Photo by StrongHearts Native Helpline.
Senior Native Affairs Policy Advisor
Caroline LaPorte is the first Native Affairs Senior Policy Advisor for the StrongHearts Native Helpline and is an immediate descendant of the Little River Band of Ottawa Indians. In her policy work, LaPorte, a licensed attorney in the State of Texas and who concurrently serves on the NIWRC’s Policy Team, will focus on specialized issues including criminal justice, children and youth, firearms, housing and human rights relating to domestic violence in tribal communities.
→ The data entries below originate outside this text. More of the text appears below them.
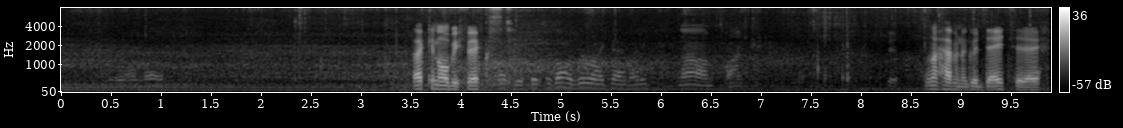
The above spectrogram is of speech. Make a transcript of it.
Around there. That can all be fixed. That's your fix. As long as you're okay, buddy. No, I'm fine. I'm not having a good day today.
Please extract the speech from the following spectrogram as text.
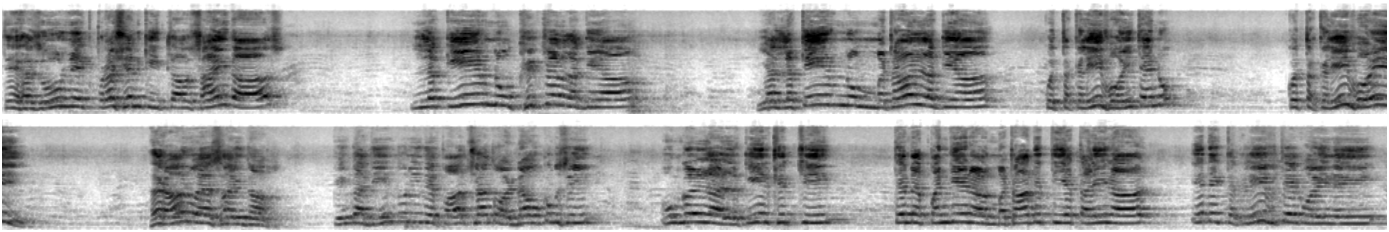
ਤੇ ਹਜ਼ੂਰ ਨੇ ਇੱਕ ਪ੍ਰਸ਼ਨ ਕੀਤਾ, ਉਹ ਸਾਈਂ ਦਾਸ ਲਕੀਰ ਨੂੰ ਖਿੱਚਣ ਲੱਗਿਆ ਜਾਂ ਲਕੀਰ ਨੂੰ ਮਟਾਉਣ ਲੱਗਿਆ, ਕੋਈ ਤਕਲੀਫ ਹੋਈ ਤੈਨੂੰ? ਕੋਈ ਤਕਲੀਫ ਹੋਈ? ਹੈਰਾਨ ਹੋਇਆ ਸਾਈਂ ਸਾਈਂਦਾਸ ਕਹਿੰਦਾ, ਦੀਨ ਦੁਨੀ ਦੇ ਪਾਤਸ਼ਾਹ ਤੁਹਾਡਾ ਹੁਕਮ ਸੀ। ਉਂਗਲ ਨਾਲ ਲਕੀਰ ਖਿੱਚੀ ਤੇ ਮੈਂ ਪੰਜੇ ਨਾਲ ਮਟਾ ਦਿੱਤੀ ਹੈ ਤਲੀ ਨਾਲ। ਇਹਦੀ ਤਕਲੀਫ ਤੇ ਕੋਈ ਨਹੀਂ।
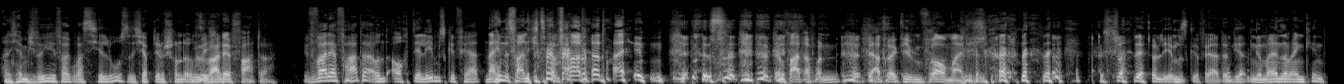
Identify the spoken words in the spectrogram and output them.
Und ich habe mich wirklich gefragt, was hier los ist. Ich habe dem schon irgendwie. war der Vater. War der Vater und auch der Lebensgefährt. Nein, es war nicht der Vater, nein. Der Vater von der attraktiven Frau, meine ich. es war der Lebensgefährte. Die hatten gemeinsam ein Kind.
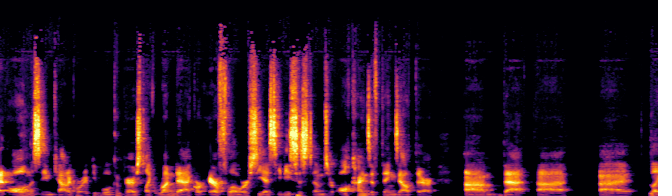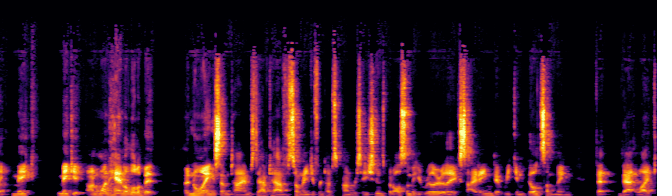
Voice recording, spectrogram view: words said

Before joining StrongHearts, she worked as a family law attorney and at Dallas CASA (Court Appointed Special Advocates), an organization that represents children in foster care.
LaPorte brings a wealth of knowledge and expertise in Indian law and federal, tribal and state jurisdiction to StrongHearts, having held a clerk position with the Office of Tribal Justice within the Department of Justice and the Little River Band of Ottawa Indians criminal justice system. She has a Juris Doctor degree from the University of Miami School of Law in Florida and a bachelor’s degree in philosophy from Baylor University in Texas.
Yvonne Swan (was Wanrow), Sinixt Arrow Lakes of the Colville Confederated Tribes is known for the “Wanrow Instruction”, a 1977 case law in Washington state stemming from a 1972 shooting death of a known Caucasian child molester. When her case reached the Washington State Supreme Court the ruling changed the law regarding women and self defense across the United States. Since then countless defendants have been helped when their defense was self-defense. The precedent also made it illegal to record a person without her/or his knowledge or consent and emergency police tapes are not to be used as evidence to convict.
Yvonne also worked for the International Indian Treaty Council, the diplomatic arm of the American Indian Movement (AIM) where they continue to bring violations of Indigenous human rights to the attention of the world through the United Nations. Yvonne continues to advocate for Native Rights and continues to organize grassroots movements. She was successful in helping her people get their ancient ancestral remains returned to them and reburied.
Yvonne displayed her art during our Indigenous Peoples Day 2017.
Yvonne is talking with Jimbo Simmons.
is an underground poet from the valley of the sun; a phoenix-born, Chicago-bred hip hop MC who uses his music and poetry to empower the people while documenting the struggles of community resistance to colonization on stolen lands. His current project Until We Overcome: The Hidden Facets of Apartheid in Amerika is a literary collection of voices and stories collected from the frontlines of turtle islands’ movements for justice.
We will be hearing songs from his CD.
Scatter Their Own on “Make No Bones About It.” July 17th, 2016 at 4pm. Tune in and experience these beautiful people! I am super excited to have a visit with our relatives.
A little bit about Scatter Their Own
Scatter Their Own out of South Dakota’s Oglala Nation share heartfelt music with the world. .” Scotti Clifford and Juliana Brown Eyes-Clifford nurture and shares their thoughtful songs . The sounds of their music will rock your senses and sooth your soul. We invite you to join our conversation with this alter-Native duo. Scatter Their Own is our May Music Maker and we’ll also give away cd copies of the new album.
(Photo Credit: Scatter Their Own)
NAHKO – MY NAME IS BEAR so many dear people helped me write and live these stories. the two summers i spent in alaska, half the winter in louisiana and the other half holed up in my van in portland, and then the first year in hawaii were transformational and pivotal to shaping me into who i am today. those 3 years before i met my mother would offer a reclaiming of my name, finding new faith and fever for my own spiritual connection to Creator, and discovering first love. these were just a few of the important discoveries for a young cub set on exploring the world and finding himself amongst the wild.
Nahko and Medicine for the People